Emerging from behind the curtains, Jess Ribeiro's bouffant beehive finally appears. It’s a slightly rocky start as the band sort some last-minute tech issues, but once the music begins it’s clear that faulty cables are where their worries end.

Under the guise of a single launch, Ribeiro’s new tour is a chance to tease a bevy of new tunes from her forthcoming album. If the tunes on offer tonight are anything to go by, the next release is going to see the Melbourne singer head into more indie-pop territory, and her fans are all on board for the next step in her career.

New tunes such as Vignette 1 - Cry Baby and Stranger are delivered with sheer musical perfection, though Ribeiro herself lacks the energy of her music throughout the night. Her relaxed demeanour in between tunes suddenly disappears when it’s time to play and the singer is all business as she performs. Be that as it may, Ribeiro’s serious side makes for a faultless musical performance as she and her band cruise their way through new and old material alike.

Ribeiro and co finally hit the crowd with the main event and Love Is The Score Of Nothing receives an explosion of love from the crowd. Shimmering with sardonic lyricism and indie flair, Ribeiro channels the likes of Angel Olsen and Sharon Van Etten with her new music all the while staying true to her own unique style.

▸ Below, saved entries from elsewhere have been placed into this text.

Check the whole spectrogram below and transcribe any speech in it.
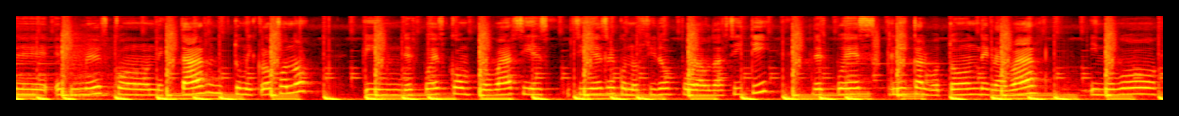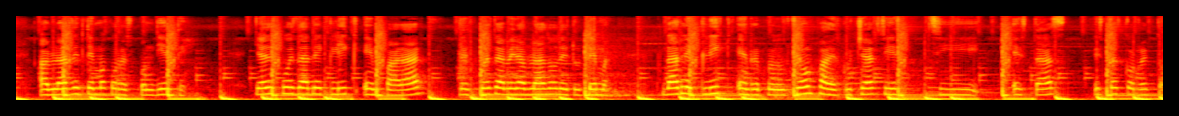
eh, el primero es conectar tu micrófono y después comprobar si es si es reconocido por Audacity Después clic al botón de grabar y luego hablar del tema correspondiente. Ya después darle clic en parar después de haber hablado de tu tema. Darle clic en reproducción para escuchar si, es, si estás, estás correcto.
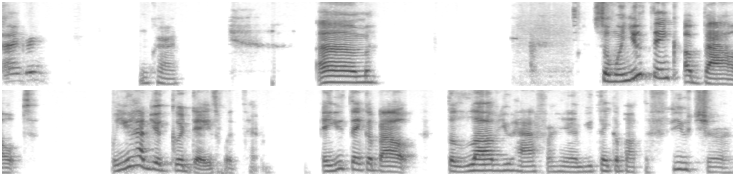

In a night of broad music styles and performances, Ribeiro holds this crowd firmly in the palm of her hand. She may be strictly business at times, but business is good.